Of course Jack’s just playing it up, but you have to realize that Sondre is also playing up his own image–the sweet little boy niche he’s carved out for himself. Like how he always pretends he doesn’t know English (ED NOTE: Ok, he might not actually be all that fantastic at English), or how he rambles on and on without any sort of coherency. For example, last night he commented on how sweaty he was, so of course, an excited teenage girl shouts from the middle of the audience, “Take off your jacket!”–to which a whole lot of the young ladies at the show start whooping and cheering at. They joined in, bashfully trying to coax their dear Sondre into revealing even the slightest amount of skin to fuel the bliss-filled dreams they would have later that night.

He played along with the innocent courtship, shyly replying with words similar to these, “There will be no jacket removal. It would only lead to more…,” he furrowed his brow in the slightest bit, he looked to his bandmates, “…what’s the word? ” His bandmates good-naturedly shrugged in ignorance. Girls from the crowd offered word suggestions. But Sondre dismissed all of them. “No no…oh I don’t know what word it is. But I’ll think about it, and get back to you later.” The eager teens giggled with school-girl crush delight. Sondre gave a playful smirk.
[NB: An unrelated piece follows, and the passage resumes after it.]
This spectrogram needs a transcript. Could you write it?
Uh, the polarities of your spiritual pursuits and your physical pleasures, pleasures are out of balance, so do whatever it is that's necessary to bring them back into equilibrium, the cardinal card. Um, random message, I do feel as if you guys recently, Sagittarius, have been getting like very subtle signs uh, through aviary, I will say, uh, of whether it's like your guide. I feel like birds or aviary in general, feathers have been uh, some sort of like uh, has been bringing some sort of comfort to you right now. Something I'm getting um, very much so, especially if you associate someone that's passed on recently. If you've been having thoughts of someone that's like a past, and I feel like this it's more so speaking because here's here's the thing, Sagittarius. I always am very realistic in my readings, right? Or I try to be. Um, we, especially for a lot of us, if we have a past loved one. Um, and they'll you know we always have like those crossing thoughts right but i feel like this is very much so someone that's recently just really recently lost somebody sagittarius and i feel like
Oh it was so cute we just wanted to puke all over ourselves like a Care Bare with a binge-drinking problem.

After he finished the song and the applause had settled, he revealed to the audience that he had finally thought of the word. “I know what the word is,” he announced with glee, “it is…humiliation.” The girls exchanged “ohmygod isn’t that just the cutest, most charming thing ever?” looks to each other and the sound of “awww!” was cooed through the venue. We could make out the sounds of muffled, smitten laughter dancing between the amused condolences the audience offered Sondre, their gorgeous little self-deprecating songbird.

It was simply too perfect. Amazing and brilliant in the fact that everyone was playing their role to a “T”. There was shy little bashful Sondre, standing up on the stage, a room full of adoring, encouraging crowd of young girls literally at his feet, hanging on to every little word he uttered. If there ever was a time we wished we could be 16 again, it was then!
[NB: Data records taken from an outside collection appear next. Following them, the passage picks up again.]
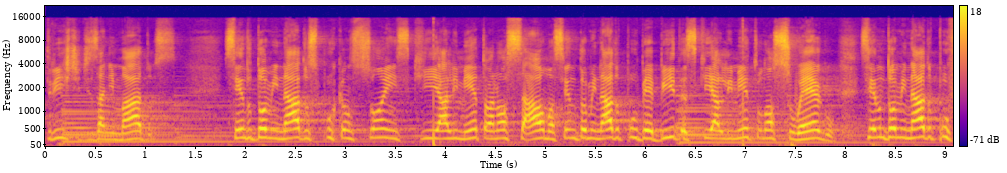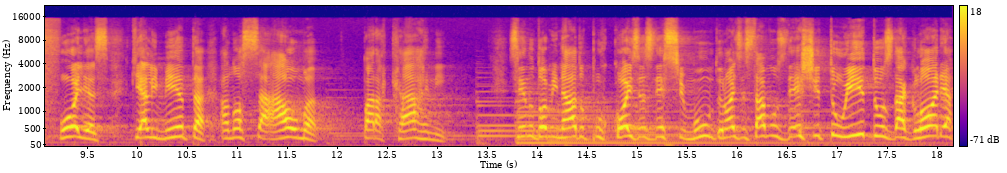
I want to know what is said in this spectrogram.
tristes, desanimados sendo dominados por canções que alimentam a nossa alma, sendo dominado por bebidas que alimentam o nosso ego, sendo dominado por folhas que alimentam a nossa alma para a carne, sendo dominado por coisas desse mundo, nós estávamos destituídos da glória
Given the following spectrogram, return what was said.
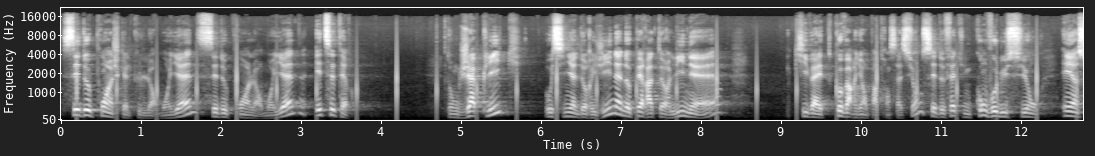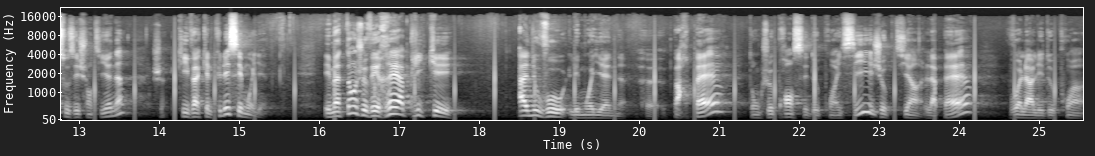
Ces deux points, je calcule leur moyenne, ces deux points, leur moyenne, etc. Donc j'applique au signal d'origine un opérateur linéaire qui va être covariant par translation. C'est de fait une convolution et un sous-échantillonnage qui va calculer ces moyennes. Et maintenant, je vais réappliquer à nouveau les moyennes euh, par paire. Donc je prends ces deux points ici, j'obtiens la paire, voilà les deux points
Toward the end of the show he announced that he’d be signing autographs by his merchandise table later on. As we headed out of the venue, we passed a long line of fresh-faced teens clutching their wallets and calling their moms to tell them they’d be staying out just a little bit later. They seemed to be bubbling over with anticipation, giving off a super-amplified dose of teen spirit.

As we walked by the last girl on the line, we fought the urge to take a place on the single-file formation. We wanted to remember what it was like to not know any better, to make a fool of ourselves, to harbor deep feelings for dreamy boys beyond our reach.

But of course the more sensible side got the best of us, and we did as any self-respecting, hip, urban 20-something should do after seeing Sondre Lerche–turn up your nose and get the fuck out of the there before anyone figures out that you’re still just a big fat sissy schoolgirl inside.

ED NOTE: We also do have to mention that it was so awesome seeing Sondre play with the full band. It was as punk rock as Sondre Lerche gets. Rock-jam versions of “Two Way Monologue” and he did [insert name of song here], a song that didn’t make it on to the second album. That was total radness too.